‘A Perpetual Motion Machine’: How Disinformation Drives Voting Laws


“It’s like a perpetual motion machine — you create the fear of fraud out of vapors and then cut down on people’s votes because of the fog you’ve created,” stated Michael Waldman, the president of the Brennan Center for Justice at New York University. “Politicians, for partisan purposes, lied to supporters about widespread fraud. The supporters believe the lies, and then that belief creates this rationale for the politicians to say, ‘Well, I know it’s not really true, but look how worried everybody is.’”

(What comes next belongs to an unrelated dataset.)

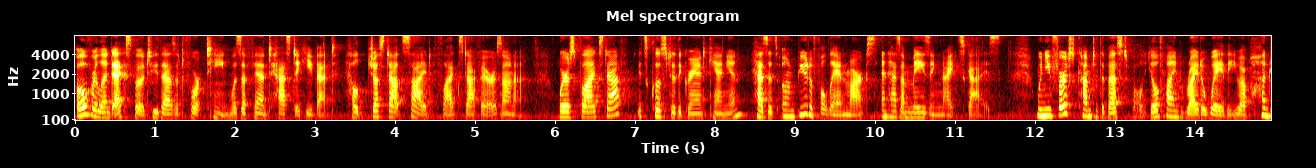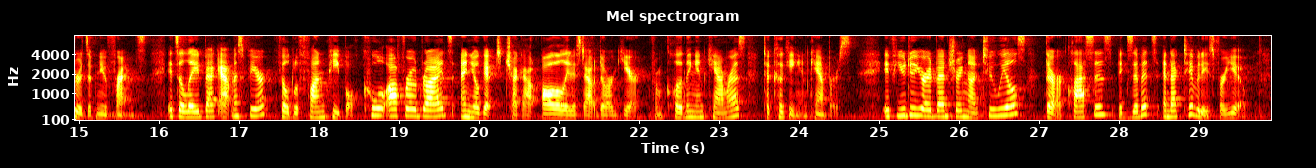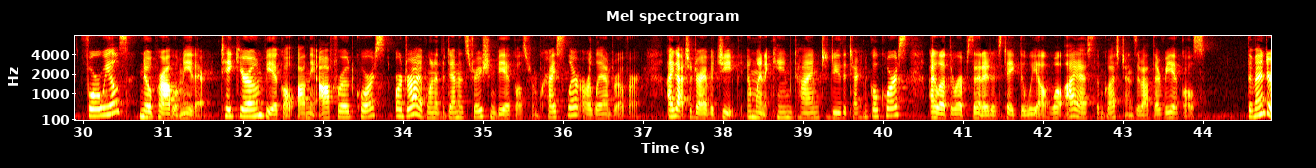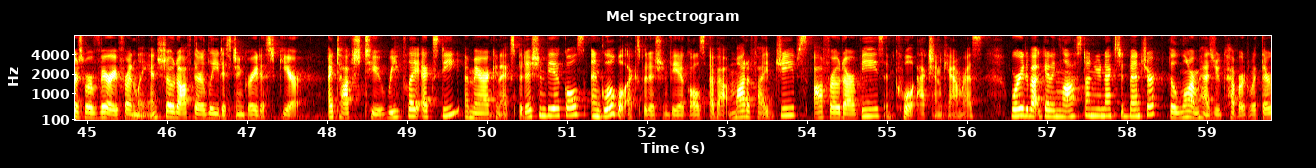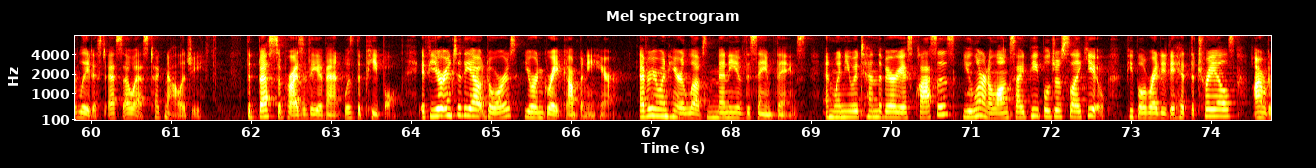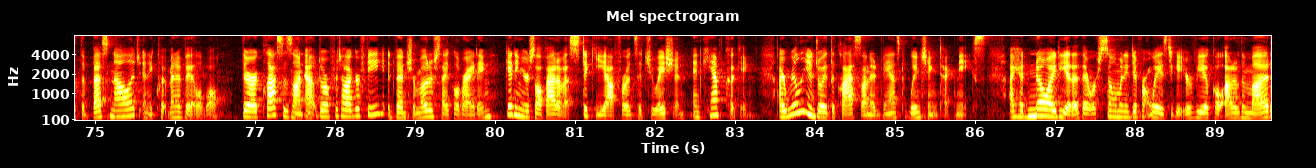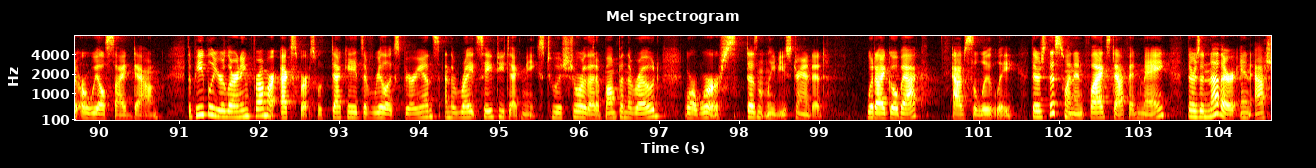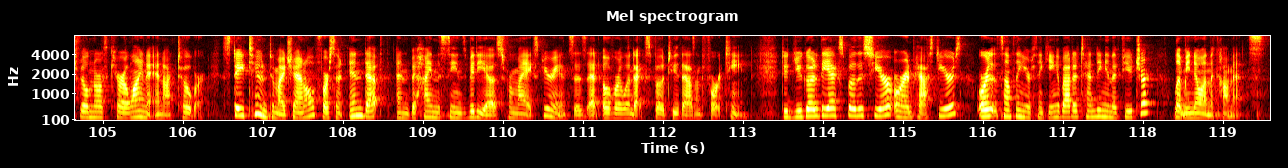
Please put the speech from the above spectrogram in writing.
Overland Expo 2014 was a fantastic event held just outside Flagstaff, Arizona. Where's Flagstaff? It's close to the Grand Canyon, has its own beautiful landmarks, and has amazing night skies. When you first come to the festival, you'll find right away that you have hundreds of new friends. It's a laid back atmosphere filled with fun people, cool off road rides, and you'll get to check out all the latest outdoor gear, from clothing and cameras to cooking and campers. If you do your adventuring on two wheels, there are classes, exhibits, and activities for you. Four wheels? No problem either. Take your own vehicle on the off road course or drive one of the demonstration vehicles from Chrysler or Land Rover. I got to drive a Jeep, and when it came time to do the technical course, I let the representatives take the wheel while I asked them questions about their vehicles. The vendors were very friendly and showed off their latest and greatest gear. I talked to Replay XD, American Expedition Vehicles, and Global Expedition Vehicles about modified Jeeps, off road RVs, and cool action cameras. Worried about getting lost on your next adventure? DeLorme has you covered with their latest SOS technology. The best surprise of the event was the people. If you're into the outdoors, you're in great company here. Everyone here loves many of the same things, and when you attend the various classes, you learn alongside people just like you, people ready to hit the trails, armed with the best knowledge and equipment available. There are classes on outdoor photography, adventure motorcycle riding, getting yourself out of a sticky off road situation, and camp cooking. I really enjoyed the class on advanced winching techniques. I had no idea that there were so many different ways to get your vehicle out of the mud or wheel side down. The people you're learning from are experts with decades of real experience and the right safety techniques to assure that a bump in the road, or worse, doesn't leave you stranded. Would I go back? Absolutely. There's this one in Flagstaff in May. There's another in Asheville, North Carolina in October. Stay tuned to my channel for some in depth and behind the scenes videos from my experiences at Overland Expo 2014. Did you go to the expo this year or in past years? Or is it something you're thinking about attending in the future? Let me know in the comments.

Calls to alter election legal guidelines due to public perceptions should not new: Reports in 2001, 2005 and 2008, for instance, warned of the potential repercussions of voter mistrust. In 2008, the Supreme Court upheld Indiana’s voter ID law primarily based partly on the argument that it might improve confidence within the state’s elections. And confidence tends to fall at the least considerably after each election amongst voters within the shedding get together, in accordance with Charles Stewart III, a director of the Election Data and Science Lab at M.I.T.

But there are some key variations this 12 months, voting rights and disinformation specialists say. First, the size of the legislative efforts — as measured each by the variety of payments launched and the extent of the restrictions they suggest — is bigger than in previous election cycles. Second, the falling confidence within the electoral system is instantly traceable to a disinformation marketing campaign. And the drop in confidence amongst Republicans is far steeper than something seen in previous cycles.

Robin Vos, the Republican speaker of the Wisconsin State Assembly, told reporters in January, “We have to improve the process when literally hundreds of thousands of people in Wisconsin doubt that the election was held in a way that didn’t have substantial charges of fraud.” State Senator Judy Ward of Pennsylvania, a Republican, wrote in a memo {that a} invoice she had launched would free elections “from the shadow of doubt that has been cast over the democratic process.” State Senator Ralph Hise of North Carolina, additionally a Republican, said in March, “Even if there is no cause for that suspicion, perception impacts trust, and that’s something to take seriously.”

In an e-mail to The Times, Mr. Hise stated it might be mistaken to counsel “that Republicans are ‘evolving’ their arguments in bad faith to try to suppress votes.”

“Lack of voter confidence is real; the rhetoric surrounding the 2020 election certainly contributes to that, but it existed for many years before 2020 and impacts voters from both parties,” he stated. “Elected officials have a responsibility to respond to declining voter confidence, and failure to do so is dangerous to the health of our republic.”



Source link